TASK TO COMPLETE:
Write out all of the records exactly once more and skip the images.

****************

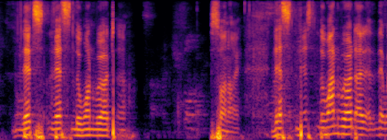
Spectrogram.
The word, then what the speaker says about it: Sonoj: Now you all know how it's pronounced. Actually, it's Sonoy. That's the one word. Sonoy.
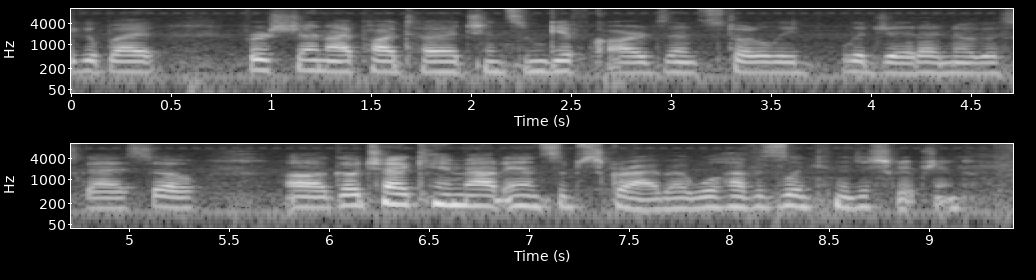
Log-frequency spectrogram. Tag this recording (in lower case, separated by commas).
speech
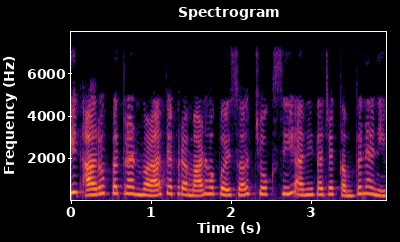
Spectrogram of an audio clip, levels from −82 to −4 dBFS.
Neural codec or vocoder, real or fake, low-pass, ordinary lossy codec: codec, 16 kHz, 4 kbps, FreqCodec, smaller model; fake; 7.2 kHz; none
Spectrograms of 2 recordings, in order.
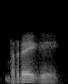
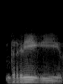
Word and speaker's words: reggae: Estás escuchando Cinta de Varios y ahí teníamos a Nina Hagen con la canción African Reggae. Chris, que te lo he dicho mil veces, que se dice reggae, no se dice riggy.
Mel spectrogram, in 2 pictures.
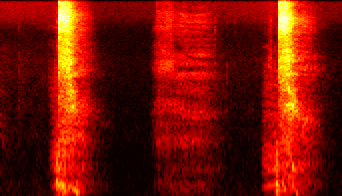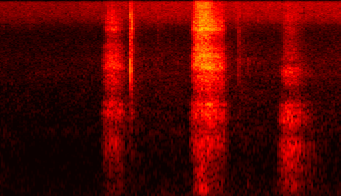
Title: allergy sneeze fit with noseblow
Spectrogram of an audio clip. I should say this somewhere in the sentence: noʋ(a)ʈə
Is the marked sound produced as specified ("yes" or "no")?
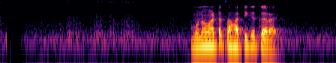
yes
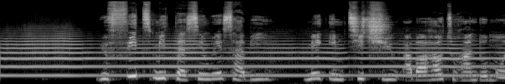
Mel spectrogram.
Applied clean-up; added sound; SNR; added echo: none; Trumpet; 5 dB; none.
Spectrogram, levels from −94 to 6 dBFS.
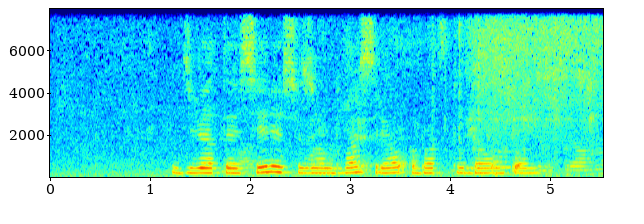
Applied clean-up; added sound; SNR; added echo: none; none; none; none.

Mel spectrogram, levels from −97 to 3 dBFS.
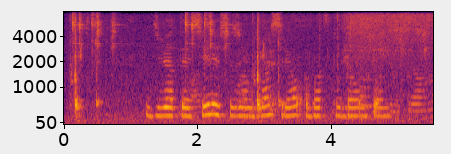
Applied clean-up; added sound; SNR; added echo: none; Bathtub (filling or washing) / Water / Splash, splatter + Cutlery, silverware; 7 dB; none.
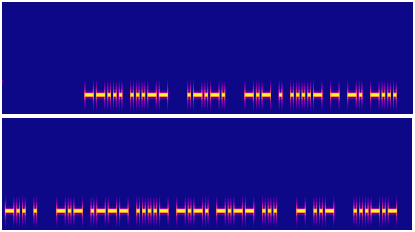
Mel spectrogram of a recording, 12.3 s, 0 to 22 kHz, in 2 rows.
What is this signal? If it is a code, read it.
Morse code, heard as a keyed tone, about 27 wpm, 700 Hz. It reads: 73 <AR> KE4TNB DE KJ4CYS TU <SK>
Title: Practice QSO - Exchange 4 - Ending - 28wpm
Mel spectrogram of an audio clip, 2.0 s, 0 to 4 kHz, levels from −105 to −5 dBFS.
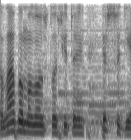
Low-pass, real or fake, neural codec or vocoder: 3.6 kHz; real; none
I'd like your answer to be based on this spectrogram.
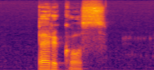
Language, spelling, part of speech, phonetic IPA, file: Polish, perkoz, noun, [ˈpɛrkɔs], Pl-perkoz.ogg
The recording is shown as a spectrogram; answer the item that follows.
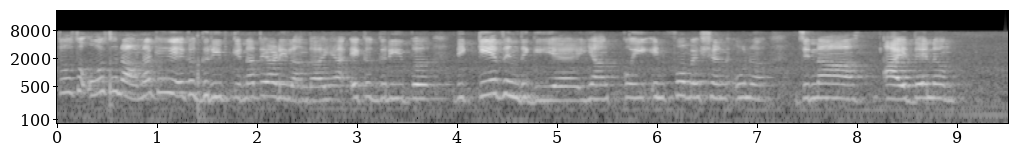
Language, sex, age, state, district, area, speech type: Dogri, female, 18-30, Jammu and Kashmir, Jammu, urban, spontaneous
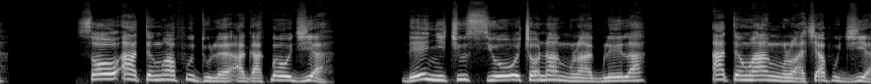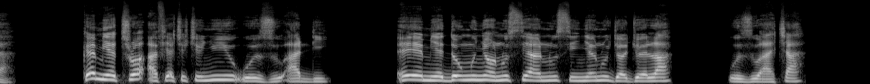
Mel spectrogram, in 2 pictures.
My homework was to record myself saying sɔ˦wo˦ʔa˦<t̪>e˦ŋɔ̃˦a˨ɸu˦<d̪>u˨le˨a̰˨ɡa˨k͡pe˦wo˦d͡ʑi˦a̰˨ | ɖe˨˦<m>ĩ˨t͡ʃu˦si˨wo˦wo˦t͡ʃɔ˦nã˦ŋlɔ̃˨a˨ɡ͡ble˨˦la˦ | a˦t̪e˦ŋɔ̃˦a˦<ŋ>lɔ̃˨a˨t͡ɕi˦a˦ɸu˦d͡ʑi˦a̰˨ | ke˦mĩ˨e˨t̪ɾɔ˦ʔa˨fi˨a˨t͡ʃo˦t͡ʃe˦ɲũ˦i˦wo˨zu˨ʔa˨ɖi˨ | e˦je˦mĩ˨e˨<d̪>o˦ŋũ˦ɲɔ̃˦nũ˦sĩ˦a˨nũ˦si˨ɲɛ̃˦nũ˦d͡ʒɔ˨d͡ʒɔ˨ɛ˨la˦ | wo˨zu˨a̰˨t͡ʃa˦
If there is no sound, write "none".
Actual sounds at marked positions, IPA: t̪, d̪, ɲ, ŋ, d̪

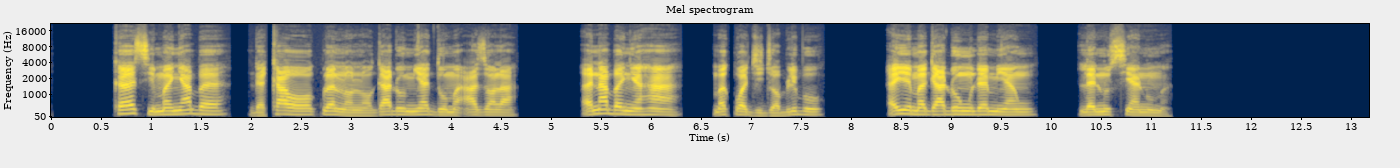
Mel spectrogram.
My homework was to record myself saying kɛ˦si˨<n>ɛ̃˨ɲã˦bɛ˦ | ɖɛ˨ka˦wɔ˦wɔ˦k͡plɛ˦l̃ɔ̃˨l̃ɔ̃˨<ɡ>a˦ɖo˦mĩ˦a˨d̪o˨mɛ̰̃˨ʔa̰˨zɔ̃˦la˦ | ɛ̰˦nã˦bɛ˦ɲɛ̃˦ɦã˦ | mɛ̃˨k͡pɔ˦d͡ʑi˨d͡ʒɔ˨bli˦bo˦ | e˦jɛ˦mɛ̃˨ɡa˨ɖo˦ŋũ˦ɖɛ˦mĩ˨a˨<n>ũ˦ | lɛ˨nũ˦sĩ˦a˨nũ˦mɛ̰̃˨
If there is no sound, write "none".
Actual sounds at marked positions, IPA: m, ɡ, ŋ

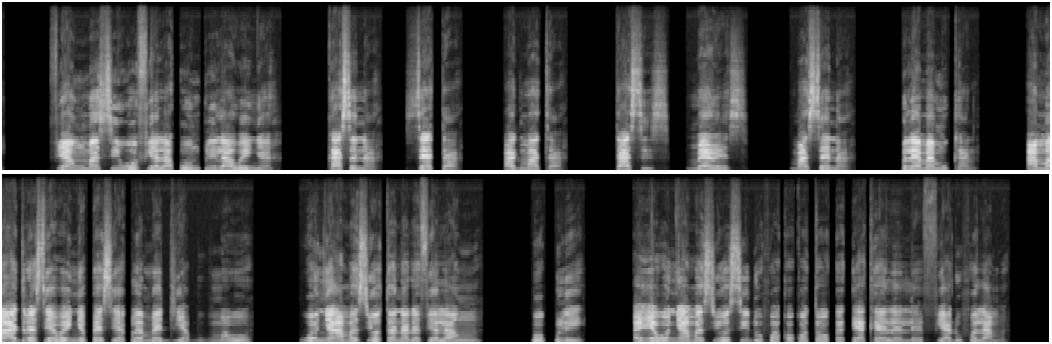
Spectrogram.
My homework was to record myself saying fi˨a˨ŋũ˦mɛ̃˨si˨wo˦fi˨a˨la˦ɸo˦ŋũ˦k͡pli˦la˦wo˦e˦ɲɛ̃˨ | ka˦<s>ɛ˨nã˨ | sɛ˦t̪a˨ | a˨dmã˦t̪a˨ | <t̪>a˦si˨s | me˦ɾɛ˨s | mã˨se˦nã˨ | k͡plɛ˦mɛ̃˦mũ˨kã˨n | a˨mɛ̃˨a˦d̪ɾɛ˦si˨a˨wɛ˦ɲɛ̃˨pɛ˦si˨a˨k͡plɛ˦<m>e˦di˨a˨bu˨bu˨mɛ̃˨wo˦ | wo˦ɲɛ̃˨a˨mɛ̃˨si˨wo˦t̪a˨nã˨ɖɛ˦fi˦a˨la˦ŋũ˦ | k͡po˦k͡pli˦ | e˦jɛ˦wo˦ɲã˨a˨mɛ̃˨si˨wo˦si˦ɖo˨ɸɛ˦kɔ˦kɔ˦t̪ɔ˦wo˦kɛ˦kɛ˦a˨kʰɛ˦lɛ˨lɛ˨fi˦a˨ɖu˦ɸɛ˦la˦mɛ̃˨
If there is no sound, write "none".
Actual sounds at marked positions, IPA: s, t̪, m

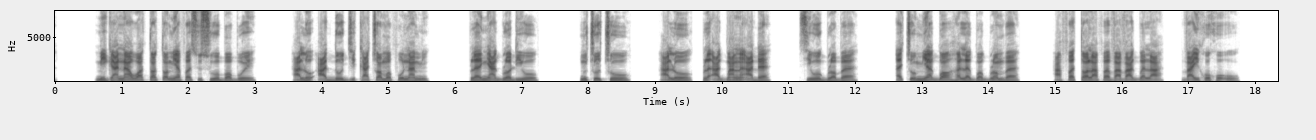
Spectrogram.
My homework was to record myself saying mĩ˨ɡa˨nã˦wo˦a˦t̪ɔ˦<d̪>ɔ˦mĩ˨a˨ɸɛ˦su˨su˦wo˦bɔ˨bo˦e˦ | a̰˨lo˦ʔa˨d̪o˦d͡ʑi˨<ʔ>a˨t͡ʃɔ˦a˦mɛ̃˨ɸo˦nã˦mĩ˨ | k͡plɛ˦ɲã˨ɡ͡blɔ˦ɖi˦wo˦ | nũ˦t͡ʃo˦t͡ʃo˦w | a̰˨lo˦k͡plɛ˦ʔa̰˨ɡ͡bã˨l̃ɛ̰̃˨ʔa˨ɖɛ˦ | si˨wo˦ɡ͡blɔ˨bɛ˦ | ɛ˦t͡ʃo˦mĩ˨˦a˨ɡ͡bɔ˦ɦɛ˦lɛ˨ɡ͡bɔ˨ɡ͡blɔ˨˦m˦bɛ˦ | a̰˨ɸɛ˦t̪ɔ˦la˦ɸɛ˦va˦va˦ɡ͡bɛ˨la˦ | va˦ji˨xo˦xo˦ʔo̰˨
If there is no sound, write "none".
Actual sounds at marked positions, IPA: t̪, k

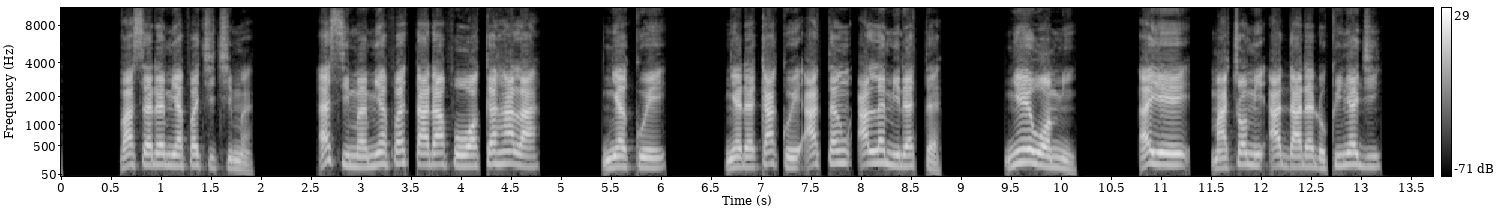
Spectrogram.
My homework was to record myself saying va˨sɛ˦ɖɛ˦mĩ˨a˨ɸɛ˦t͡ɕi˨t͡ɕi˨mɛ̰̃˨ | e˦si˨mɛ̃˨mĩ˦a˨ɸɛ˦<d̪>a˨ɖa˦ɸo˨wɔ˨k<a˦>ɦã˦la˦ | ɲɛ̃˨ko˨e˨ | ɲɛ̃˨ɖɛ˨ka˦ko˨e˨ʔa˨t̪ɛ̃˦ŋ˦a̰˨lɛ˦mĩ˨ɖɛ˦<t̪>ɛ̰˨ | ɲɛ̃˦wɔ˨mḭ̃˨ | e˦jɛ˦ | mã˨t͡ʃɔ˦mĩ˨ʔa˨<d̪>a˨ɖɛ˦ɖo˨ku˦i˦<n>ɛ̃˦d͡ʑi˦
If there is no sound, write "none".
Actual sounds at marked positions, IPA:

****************

EXERCISE OUTPUT:
Spectrogram.
The word, then what the speaker says about it: Sonoj: Now you all know how it's pronounced. Actually, it's Sonoy. That's the one word. Sonoy.
Log-frequency spectrogram. Tag this recording (in lower case, separated by commas).
speech
Spectrogram of an audio clip, levels from −82 to −4 dBFS.
Neural codec or vocoder, real or fake, low-pass, ordinary lossy codec: codec, 16 kHz, 4 kbps, FreqCodec, smaller model; fake; 7.2 kHz; none
Spectrograms of 2 recordings, in order.
Word and speaker's words: reggae: Estás escuchando Cinta de Varios y ahí teníamos a Nina Hagen con la canción African Reggae. Chris, que te lo he dicho mil veces, que se dice reggae, no se dice riggy.
Mel spectrogram, in 2 pictures.
Title: allergy sneeze fit with noseblow
Spectrogram of an audio clip. I should say this somewhere in the sentence: noʋ(a)ʈə
Is the marked sound produced as specified ("yes" or "no")?
yes
Mel spectrogram.
Applied clean-up; added sound; SNR; added echo: none; Trumpet; 5 dB; none.
Spectrogram, levels from −94 to 6 dBFS.
Applied clean-up; added sound; SNR; added echo: none; none; none; none.

Mel spectrogram, levels from −97 to 3 dBFS.
Applied clean-up; added sound; SNR; added echo: none; Bathtub (filling or washing) / Water / Splash, splatter + Cutlery, silverware; 7 dB; none.
Mel spectrogram of a recording, 12.3 s, 0 to 22 kHz, in 2 rows.
What is this signal? If it is a code, read it.
Morse code, heard as a keyed tone, about 27 wpm, 700 Hz. It reads: 73 <AR> KE4TNB DE KJ4CYS TU <SK>
Title: Practice QSO - Exchange 4 - Ending - 28wpm
Mel spectrogram of an audio clip, 2.0 s, 0 to 4 kHz, levels from −105 to −5 dBFS.
Low-pass, real or fake, neural codec or vocoder: 3.6 kHz; real; none
I'd like your answer to be based on this spectrogram.
Language, spelling, part of speech, phonetic IPA, file: Polish, perkoz, noun, [ˈpɛrkɔs], Pl-perkoz.ogg
The recording is shown as a spectrogram; answer the item that follows.
Language, sex, age, state, district, area, speech type: Dogri, female, 18-30, Jammu and Kashmir, Jammu, urban, spontaneous
Mel spectrogram, in 2 pictures.
My homework was to record myself saying sɔ˦wo˦ʔa˦<t̪>e˦ŋɔ̃˦a˨ɸu˦<d̪>u˨le˨a̰˨ɡa˨k͡pe˦wo˦d͡ʑi˦a̰˨ | ɖe˨˦<m>ĩ˨t͡ʃu˦si˨wo˦wo˦t͡ʃɔ˦nã˦ŋlɔ̃˨a˨ɡ͡ble˨˦la˦ | a˦t̪e˦ŋɔ̃˦a˦<ŋ>lɔ̃˨a˨t͡ɕi˦a˦ɸu˦d͡ʑi˦a̰˨ | ke˦mĩ˨e˨t̪ɾɔ˦ʔa˨fi˨a˨t͡ʃo˦t͡ʃe˦ɲũ˦i˦wo˨zu˨ʔa˨ɖi˨ | e˦je˦mĩ˨e˨<d̪>o˦ŋũ˦ɲɔ̃˦nũ˦sĩ˦a˨nũ˦si˨ɲɛ̃˦nũ˦d͡ʒɔ˨d͡ʒɔ˨ɛ˨la˦ | wo˨zu˨a̰˨t͡ʃa˦
If there is no sound, write "none".
Actual sounds at marked positions, IPA: t̪, d̪, ɲ, ŋ, d̪

Mel spectrogram.
My homework was to record myself saying kɛ˦si˨<n>ɛ̃˨ɲã˦bɛ˦ | ɖɛ˨ka˦wɔ˦wɔ˦k͡plɛ˦l̃ɔ̃˨l̃ɔ̃˨<ɡ>a˦ɖo˦mĩ˦a˨d̪o˨mɛ̰̃˨ʔa̰˨zɔ̃˦la˦ | ɛ̰˦nã˦bɛ˦ɲɛ̃˦ɦã˦ | mɛ̃˨k͡pɔ˦d͡ʑi˨d͡ʒɔ˨bli˦bo˦ | e˦jɛ˦mɛ̃˨ɡa˨ɖo˦ŋũ˦ɖɛ˦mĩ˨a˨<n>ũ˦ | lɛ˨nũ˦sĩ˦a˨nũ˦mɛ̰̃˨
If there is no sound, write "none".
Actual sounds at marked positions, IPA: m, ɡ, ŋ

Spectrogram.
My homework was to record myself saying fi˨a˨ŋũ˦mɛ̃˨si˨wo˦fi˨a˨la˦ɸo˦ŋũ˦k͡pli˦la˦wo˦e˦ɲɛ̃˨ | ka˦<s>ɛ˨nã˨ | sɛ˦t̪a˨ | a˨dmã˦t̪a˨ | <t̪>a˦si˨s | me˦ɾɛ˨s | mã˨se˦nã˨ | k͡plɛ˦mɛ̃˦mũ˨kã˨n | a˨mɛ̃˨a˦d̪ɾɛ˦si˨a˨wɛ˦ɲɛ̃˨pɛ˦si˨a˨k͡plɛ˦<m>e˦di˨a˨bu˨bu˨mɛ̃˨wo˦ | wo˦ɲɛ̃˨a˨mɛ̃˨si˨wo˦t̪a˨nã˨ɖɛ˦fi˦a˨la˦ŋũ˦ | k͡po˦k͡pli˦ | e˦jɛ˦wo˦ɲã˨a˨mɛ̃˨si˨wo˦si˦ɖo˨ɸɛ˦kɔ˦kɔ˦t̪ɔ˦wo˦kɛ˦kɛ˦a˨kʰɛ˦lɛ˨lɛ˨fi˦a˨ɖu˦ɸɛ˦la˦mɛ̃˨
If there is no sound, write "none".
Actual sounds at marked positions, IPA: s, t̪, m

Spectrogram.
My homework was to record myself saying mĩ˨ɡa˨nã˦wo˦a˦t̪ɔ˦<d̪>ɔ˦mĩ˨a˨ɸɛ˦su˨su˦wo˦bɔ˨bo˦e˦ | a̰˨lo˦ʔa˨d̪o˦d͡ʑi˨<ʔ>a˨t͡ʃɔ˦a˦mɛ̃˨ɸo˦nã˦mĩ˨ | k͡plɛ˦ɲã˨ɡ͡blɔ˦ɖi˦wo˦ | nũ˦t͡ʃo˦t͡ʃo˦w | a̰˨lo˦k͡plɛ˦ʔa̰˨ɡ͡bã˨l̃ɛ̰̃˨ʔa˨ɖɛ˦ | si˨wo˦ɡ͡blɔ˨bɛ˦ | ɛ˦t͡ʃo˦mĩ˨˦a˨ɡ͡bɔ˦ɦɛ˦lɛ˨ɡ͡bɔ˨ɡ͡blɔ˨˦m˦bɛ˦ | a̰˨ɸɛ˦t̪ɔ˦la˦ɸɛ˦va˦va˦ɡ͡bɛ˨la˦ | va˦ji˨xo˦xo˦ʔo̰˨
If there is no sound, write "none".
Actual sounds at marked positions, IPA: t̪, k

Spectrogram.
My homework was to record myself saying va˨sɛ˦ɖɛ˦mĩ˨a˨ɸɛ˦t͡ɕi˨t͡ɕi˨mɛ̰̃˨ | e˦si˨mɛ̃˨mĩ˦a˨ɸɛ˦<d̪>a˨ɖa˦ɸo˨wɔ˨k<a˦>ɦã˦la˦ | ɲɛ̃˨ko˨e˨ | ɲɛ̃˨ɖɛ˨ka˦ko˨e˨ʔa˨t̪ɛ̃˦ŋ˦a̰˨lɛ˦mĩ˨ɖɛ˦<t̪>ɛ̰˨ | ɲɛ̃˦wɔ˨mḭ̃˨ | e˦jɛ˦ | mã˨t͡ʃɔ˦mĩ˨ʔa˨<d̪>a˨ɖɛ˦ɖo˨ku˦i˦<n>ɛ̃˦d͡ʑi˦
If there is no sound, write "none".
Actual sounds at marked positions, IPA:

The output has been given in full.